Nevin v. Bates

Annotate this Case

347 P.2d 776 (1959)

Thomas W. NEVIN and Mary E. Nevin, Plaintiffs in Error, v. Eileen BATES, Defendant in Error.

No. 18617.

Supreme Court of Colorado, In Department.

December 14, 1959.

Rehearing Denied January 4, 1960.

*777 Charles A. Murdock, Denver, for plaintiffs in error.

Harry Sobol, Denver, for defendant in error.

DAY, Justice.

We will refer to the parties as they appeared in the trial court where plaintiffs in error were defendants. They seek reversal of a judgment entered on a jury verdict for damages for breach of a lease contract.

It is not necessary to burden this opinion with a recital of the negotiations, execution of the lease and subsequent events. Suffice it to say that the jury was properly instructed and found that there was a binding lease between the parties and a breach thereof by the defendants. There was sufficient evidence to support these findings, and this portion of the judgment is affirmed.

The defendants assert that the verdict was excessive and that any amount above $695.60 is not supported by any competent evidence. Plaintiff was the only witness as to her alleged damages. It is contended that the jury was allowed to speculate on the damages, the court permitting the plaintiff to give testimony on her own estimate of anticipated profits, such testimony being purely conjectural and speculative. With this contention we agree.

The lease was entered into in advance of the completion of a new shopping center in southwest Denver, and the breach occurred when the defendants notified plaintiff that she did not have a lease and they would not permit her to move into the premises. She had not changed her position and was still in business at her downtown location. However, she claimed damages for loss of anticipated profits. This was to be a new business, in a new and untried area. She was permitted to testify that she was going to have four operators in addition to herself. No facts were shown to the jury to justify her belief that there would be enough business in the area to warrant so many operators. She testified that she would receive one-half of the gross receipts of each operator, but she had not arranged any working agreement with any person and presented nothing to justify a conclusion that any operator would work in the shop, or, if so, would be willing to pay her half of his or her gross receipts for the privilege.
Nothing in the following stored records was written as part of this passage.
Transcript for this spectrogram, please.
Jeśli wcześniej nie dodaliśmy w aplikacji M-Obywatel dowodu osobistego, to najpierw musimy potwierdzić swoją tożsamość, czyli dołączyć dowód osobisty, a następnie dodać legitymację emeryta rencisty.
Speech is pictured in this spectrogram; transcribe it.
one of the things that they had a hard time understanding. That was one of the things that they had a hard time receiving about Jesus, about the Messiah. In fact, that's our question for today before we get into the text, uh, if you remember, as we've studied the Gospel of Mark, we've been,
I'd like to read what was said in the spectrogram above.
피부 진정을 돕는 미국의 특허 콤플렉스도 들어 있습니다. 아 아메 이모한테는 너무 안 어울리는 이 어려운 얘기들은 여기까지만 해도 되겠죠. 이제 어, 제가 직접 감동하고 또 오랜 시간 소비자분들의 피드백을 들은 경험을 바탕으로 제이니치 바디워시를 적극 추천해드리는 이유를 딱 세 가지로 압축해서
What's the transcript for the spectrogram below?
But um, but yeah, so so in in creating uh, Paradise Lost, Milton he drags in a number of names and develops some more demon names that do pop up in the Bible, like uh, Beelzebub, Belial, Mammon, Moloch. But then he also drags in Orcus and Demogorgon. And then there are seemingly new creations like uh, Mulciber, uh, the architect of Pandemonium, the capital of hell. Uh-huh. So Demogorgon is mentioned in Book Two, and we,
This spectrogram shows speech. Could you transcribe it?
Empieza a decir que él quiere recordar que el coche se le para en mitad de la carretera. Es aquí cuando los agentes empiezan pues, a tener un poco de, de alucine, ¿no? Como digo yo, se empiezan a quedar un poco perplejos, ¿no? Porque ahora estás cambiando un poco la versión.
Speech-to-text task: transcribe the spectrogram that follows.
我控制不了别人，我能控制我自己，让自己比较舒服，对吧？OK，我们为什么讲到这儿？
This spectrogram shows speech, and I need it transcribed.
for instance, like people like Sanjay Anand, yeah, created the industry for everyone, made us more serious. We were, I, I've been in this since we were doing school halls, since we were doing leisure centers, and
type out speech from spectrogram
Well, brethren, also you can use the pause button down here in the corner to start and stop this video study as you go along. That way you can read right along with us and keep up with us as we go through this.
She estimated her expenses rather conservatively, without facts on which to base the quantity of supplies she would require or the cost of utilities. Among her expenses was figured the rent, but only at a minimum figure. The fact is that on the volume of business she speculated would be done, her rent under the lease would be more than double by reason of the clause predicating the rent on a percentage of the gross business. Her claimed loss was purely conjectural, based upon the complete fruition of her most ambitious hopes and dreams for the new venture. *778 As was said in Central Coal & Coke Co. v. Hartman, 8 Cir., 111 F. 96, 102,
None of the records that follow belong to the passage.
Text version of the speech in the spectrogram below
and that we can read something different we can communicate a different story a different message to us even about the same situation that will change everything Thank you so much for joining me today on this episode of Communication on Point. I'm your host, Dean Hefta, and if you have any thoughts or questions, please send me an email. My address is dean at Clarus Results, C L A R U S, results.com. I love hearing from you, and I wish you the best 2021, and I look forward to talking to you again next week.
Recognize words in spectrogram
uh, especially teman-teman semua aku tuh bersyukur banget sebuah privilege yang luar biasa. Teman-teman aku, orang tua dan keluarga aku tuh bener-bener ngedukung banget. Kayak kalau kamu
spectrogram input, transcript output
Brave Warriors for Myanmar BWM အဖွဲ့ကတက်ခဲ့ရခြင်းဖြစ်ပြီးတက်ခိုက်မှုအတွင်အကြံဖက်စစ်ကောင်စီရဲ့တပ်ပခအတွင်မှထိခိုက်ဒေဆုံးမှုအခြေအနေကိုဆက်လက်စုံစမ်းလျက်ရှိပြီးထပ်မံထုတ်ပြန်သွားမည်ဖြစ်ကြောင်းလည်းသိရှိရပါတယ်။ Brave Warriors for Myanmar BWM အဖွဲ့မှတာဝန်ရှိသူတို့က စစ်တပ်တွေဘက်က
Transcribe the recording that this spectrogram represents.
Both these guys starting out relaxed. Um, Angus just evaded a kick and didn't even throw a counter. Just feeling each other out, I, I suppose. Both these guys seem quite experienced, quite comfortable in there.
"* * * the testimony demonstrate the fact that the basis of this judgment is nothing but the mere guess of an interested witness. Litigants cannot be permitted to estimate the money out of the coffers of their opponents in this reckless way. * * * Expected profits are, in their nature, contingent upon many changing circumstances, uncertain and remote at best. They can be recovered only when they are made reasonably certain by the proof of actual facts which present data for a rational estimate of their amount. The speculations and conjectures of witnesses who know no facts from which a reasonably accurate estimate can be made form no better basis for a judgment than the conjectures of the jury without facts. * * * The result is that the verdict is a speculation of the jury, based on conjectures of an interested witness, unsupported by the proof, or the knowledge of any facts from which plaintiff's loss, or its amount, could lawfully or rationally be inferred, and it cannot be sustained."

For a case out of this court holding similarly, see Milheim v. Baxter, 46 Colo. 155, 103 P. 376; Brenaman v. Willis, 136 Colo. 53, 314 P.2d 691.

From the allegations in the complaint and from the testimony of the plaintiff, it is apparent that the only competent evidence with respect to damages before the jury was upon the loss of time of the plaintiff which she estimated at thirty days spent in shopping for equipment for the new location and consulting with various persons on the design and arrangement of the shop. She estimated the time spent at $20 per day, and this is supported in part by her testimony that as a beauty operator she made approximately $5,000 a year or approximately $100 per week. Thus $20 a day for thirty days plus the $95.60 representing the first month's rent deposit made by her at the time of the execution of the lease would support a verdict in the sum of $695.60, but any amount above that sum is excessive.

The judgment is ordered modified by reducing the amount thereof to $695.60 together with interest at the legal rate from the date of the entry of the original judgment, and, as so modified, is affirmed.

SUTTON and HALL, JJ., concur.